Text: Ezekiel 16-18 (Ps 34)
Observe: The dead vine image of chapter 15 changes in chapter 16. Jerusalem represents Israel as a prostitute, an adulterous wife. In these metaphors, Ezekiel shows the peoples’ failure to follow the Lord only.
Chapter 16, the longest of Ezekiel’s oracles, is an allegory of Israel’s pitiful beginnings: a newborn daughter of mixed Hittite/Amorite parentage lies abandoned in a field, dirty, covered with blood. God finds her and cares for her until her maturity, then marries her[LM1] in covenant love, showering her with precious gifts to enhance her beauty.
Alas, she carelessly tosses them away in idolatrous worship. She becomes an adulterous wife, a prostitute who pays her ‘lovers’ (Egypt, Assyria, Babylon), even sacrificing her children to false gods (20,21). Jealous God will avenge her adultery by taking back His gifts. Her ‘lovers’ eventually abandon her, leaving her as naked as she was when God found her.
Jerusalem’s sins make ‘sisters’ Sodom and Samaria’s evils look virtuous, God says (51b). He will punish her: You bear the penalty for your lewdness and your abominations, declares the Lord (58). Yet He will rescue even these evil cities, making Sodom and Samaria like daughters (61). He will take back unfaithful Israel in a new covenant (8 and 59). Then, … you shall know that I am the Lord.(62)
Chapter 17 is a riddle/parable of two ‘great eagles’, a cedar, a vine (that image, again!). The first eagle plucks a twig from the tallest cedar in Lebanon[LM2] and drops it into the city market. It becomes a vine, reaching towards the other eagle. The vine asks the eagle to water it[LM3] , then plant it into good soil. The riddle: Will the vine live or die? What does this mean?

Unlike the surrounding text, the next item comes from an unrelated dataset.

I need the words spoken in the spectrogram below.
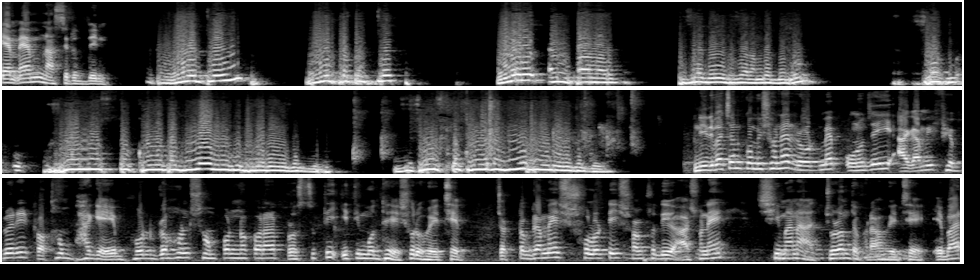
M M Nasir Uddin সমস্ত ক্ষমতা দিয়ে সমস্ত ক্ষমতা দিয়ে নির্বাচন কমিশনের রোডম্যাপ অনুযায়ী আগামী ফেব্রুয়ারির প্রথম ভাগে ভোট গ্রহণ সম্পন্ন করার প্রস্তুতি ইতিমধ্যে শুরু হয়েছে। চট্টগ্রামে ষোলোটি সংসদীয় আসনে সীমানা চূড়ান্ত করা হয়েছে। এবার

The first eagle, Nebuchadnezzar, takes the ‘twig’, Jehoiachin (remember him? Bad!) to Babylon. Zedekiah (seed/vine) should rule Judah so it flourishes in Babylon (recall Jeremiah 29). But Zedekiah turns to Egypt, the other eagle, and not to Babylon. God punishes the king, in His anger at how he broke His covenant with Babylon. Judah will be scattered but other nations see that God alone is Lord. Finally, God Himself reenacts the allegory, with a different ending (22-24).

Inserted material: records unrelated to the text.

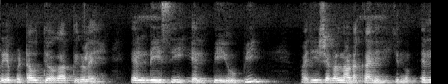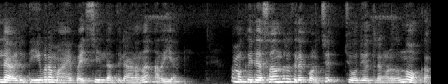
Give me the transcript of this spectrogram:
പ്രിയപ്പെട്ട ഉദ്യോഗാർത്ഥികളെ L D C L P U P പരീക്ഷകൾ നടക്കാനിരിക്കുന്നു. എല്ലാവരും തീവ്രമായ പരിശീലനത്തിലാണെന്ന് അറിയാം. നമുക്ക് രസതന്ത്രത്തിലെ കുറച്ച് ചോദ്യോത്തരങ്ങളൊന്ന് നോക്കാം.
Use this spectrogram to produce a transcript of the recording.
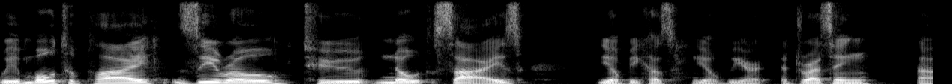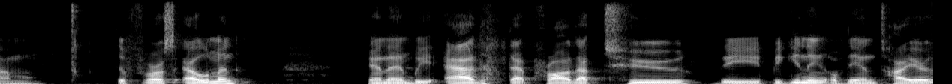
We multiply zero to node size, you know, because you know we are addressing um, the first element, and then we add that product to the beginning of the entire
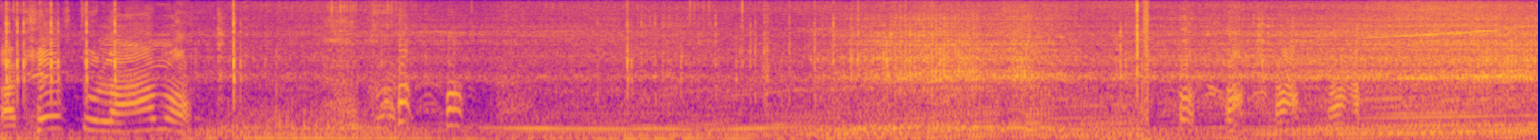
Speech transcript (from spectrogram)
Og kæft, du larmer! Ha ha ha!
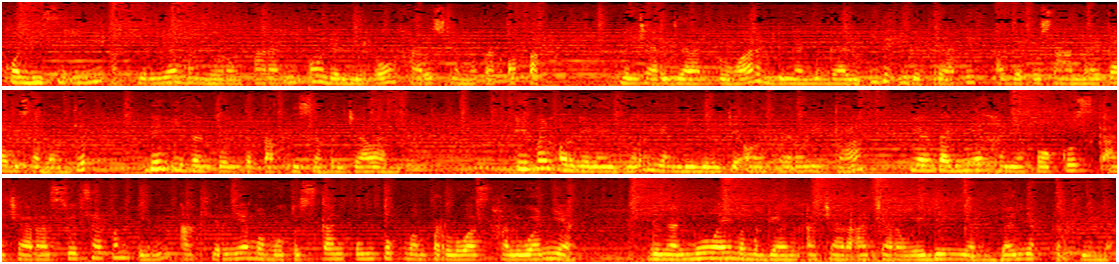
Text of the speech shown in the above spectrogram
Kondisi ini akhirnya mendorong para IO dan WO harus memutar otak, mencari jalan keluar dengan menggali ide-ide kreatif agar usaha mereka bisa bangkit dan event pun tetap bisa berjalan. Event organizer yang dimiliki oleh Veronica yang tadinya hanya fokus ke acara Sweet Seventeen akhirnya memutuskan untuk memperluas haluannya dengan mulai memegang acara-acara wedding yang banyak tertunda.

The old generational curse making children responsible for parents’ sins (Ex. 20; Num. 14; Deut. 5; Jer.32) is ended. Sadly, children will still suffer, but parents must be responsible for their own sins (18:3). If a righteous man’s son does evil, he’ll be punished; the righteous son of an evil man will not inherit his father’s wrongdoings – God’s gracious revision to this proverb. His final word? … make yourselves a new heart and a new spirit! (31)
Interpret: As in Jesus’ parables, we think in circles until we find the centre of its meaning, bending our straight-line mindsets to a new way of seeing.

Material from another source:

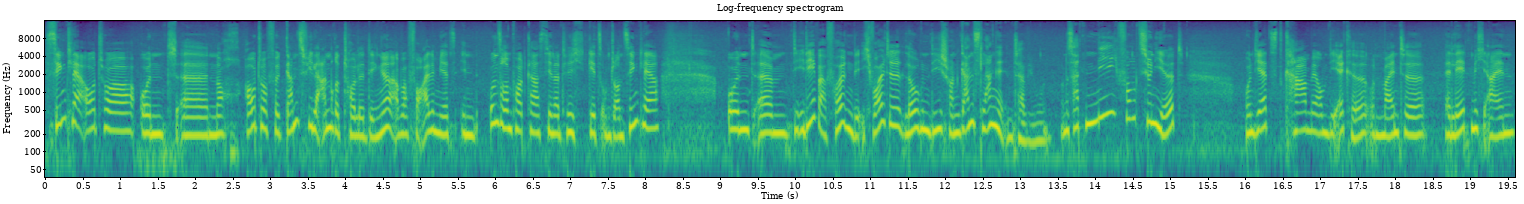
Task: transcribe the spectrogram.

The sexual imagery of chapter 16 tears away Judah’s façade, to reveal an ugliness that requires God’s deep reworking. The eagles/vine image shows Israel’s constant disobedience in turning away from the Lord to others than God’s choice.
Overturning a deadening proverb (18) foretells God’s redemptive work (thus killing the proverb’s effects): Jesus, becoming a curse on the Cross (Deut. 21:23), took on Himself our sins, from our first parents’ through all generations, setting us free from what keeps us from the Lord – our sin.
Apply: We guard our deceivable hearts against misusing God’s gifts, manufacturing our own take on His Word (or ignoring it altogether), gazing distractedly away from Him. Mindful that our children suffer for our mistakes, we stay close to Jesus so we make His choices.
Ask: Lord, how have I been careless with Your gifts to me? Have I taken my privilege as Your beloved so lightly? Will you give me the courage to look at my wrongdoing and heed Your corrections?
Pray: Lord, Your prophetic word is so often unfathomable. Help me to read with care, asking always for Your Spirit to guide until I can say, “I see! Thank You!” Then I keep asking for deeper understanding as You heal my blindness of heart.
Song: Psalm 34: Brooklyn Tabernacle Choir
Psalm 34: Taste and See Steve Angrisano
In 2023, each week's blog is a follow-up reflection written by the preceding Sunday’s preacher to dig deeper into the sermon topic and explore engaging discussion questions.